The concept of Summer Wars is an odd one. On the one hand, it is the story of a girl and her quirky family. On the other, the story of a boy wrapped up in a sort-of internet conspiracy. How well do these two mesh?
Kenji Koiso is our protagonist, and is recruited by his older classmate Natsuki Shinohara, to pose as her fiance during her a family get-together. What follows is not in fact a romantic comedy full of misunderstandings, but a look at a japanese family and the events that will bind them together.
And these are the best parts of the movie - being introduced to the family and seeing how they act. Granted, they don't light the movie on fire, and come across as rather cliche, but they do provide some charming moments and fun banter to keep the movie going at a nice clip. For a while, anyways.

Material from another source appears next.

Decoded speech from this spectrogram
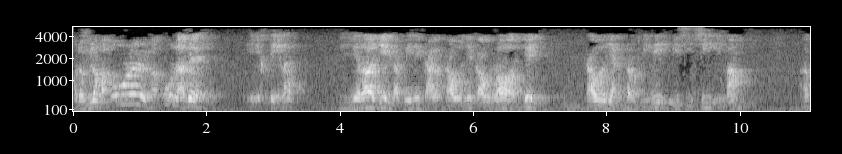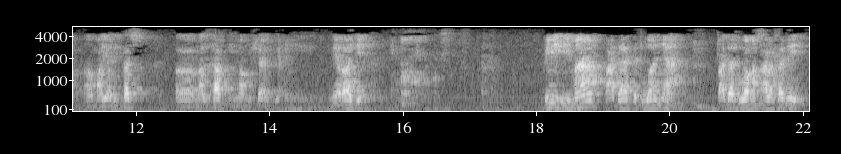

The same can't be said for our main character. Kenji is a flat character from beginning to end, and even could be axed from the movie with little consequence. His defining trait is being good at math, but math in this movie amounts to scribbling on paper without going into detail. If this doesn't seem like a big deal, then I'll get into the part where he and Natsuki are relevant, and the other problem of this movie - OZ.
You see, this colorful take on the internet is being terrorized by an advanced hacking AI, and in a world where everything is connected to it, this can only spell trouble. Summer Wars has been described as having great animation and art direction, and OZ is where this truly shines, and could have easily been my favorite part.
The problem? These moments take up less than 25% percent of the film, and are presented in such a disjointed manner than completely distracts from what was going before. The final conflict comes across as way too convenient, but everybody wrap themselves around it because its the only way Kenji and Natsuki can be important. It suceeds in destroying whatever focus the movie had.
I know could just focus on the parts I like, but these moments ultimately aren't developed enough. I could turn off my brain and go for the ride through OZ, but it ends up coming across as a big distraction in the end because it doesn't mesh with the rest of the movie.
All in all, Summer Wars was just a boring messy 60 min to sit through.